A lottery is a procedure for distributing something, usually money or prizes, among a group of people by lot or random chance. Some governments outlaw it, while others endorse it and organize a national or state lottery. In addition to a large jackpot, many lotteries also offer smaller prizes.
Whether or not a lottery is a good idea for the public depends on its expected utility for the players. If the entertainment value and other non-monetary benefits are higher than the disutility of a monetary loss, it is possible that the lottery can increase social welfare by raising funds for public projects. In this case, lottery proceeds are generally considered to be a form of taxation.
In colonial America, lotteries played a significant role in funding private and public ventures. They provided the funds for the construction of roads, churches, colleges, libraries, canals, and even some cities such as Philadelphia and Boston.
It is important for lottery organizers to find a balance between the odds against winning and ticket sales. If the odds are too low, people will not purchase tickets. However, if the jackpots are too high, ticket sales will decline.

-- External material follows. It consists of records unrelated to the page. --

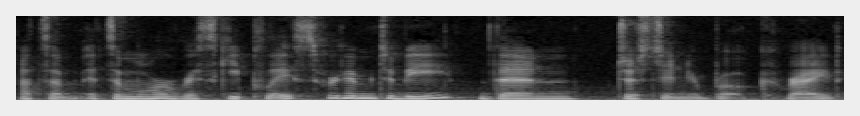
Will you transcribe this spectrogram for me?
that's a it's a more risky place for him to be than just in your book, right?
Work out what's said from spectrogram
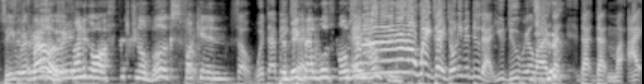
So you it re- Bro, if you want to go off fictional books, fucking So with that being the big said, bad wolf blows no, down no, no, no, no, no, wait, Jay, don't even do that. You do realize that that that my I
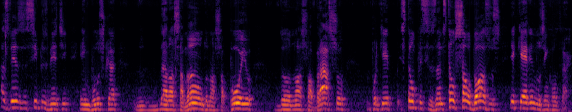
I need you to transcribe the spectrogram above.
às vezes simplesmente em busca da nossa mão, do nosso apoio, do nosso abraço, porque estão precisando, estão saudosos e querem nos encontrar.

If you are tired of picking the same numbers every time, try switching things up and trying a new pattern. You might be surprised at how many past lottery winners say that they changed up their patterns frequently. You can also try buying quick picks which are random numbers that have been proven to increase your chances of winning.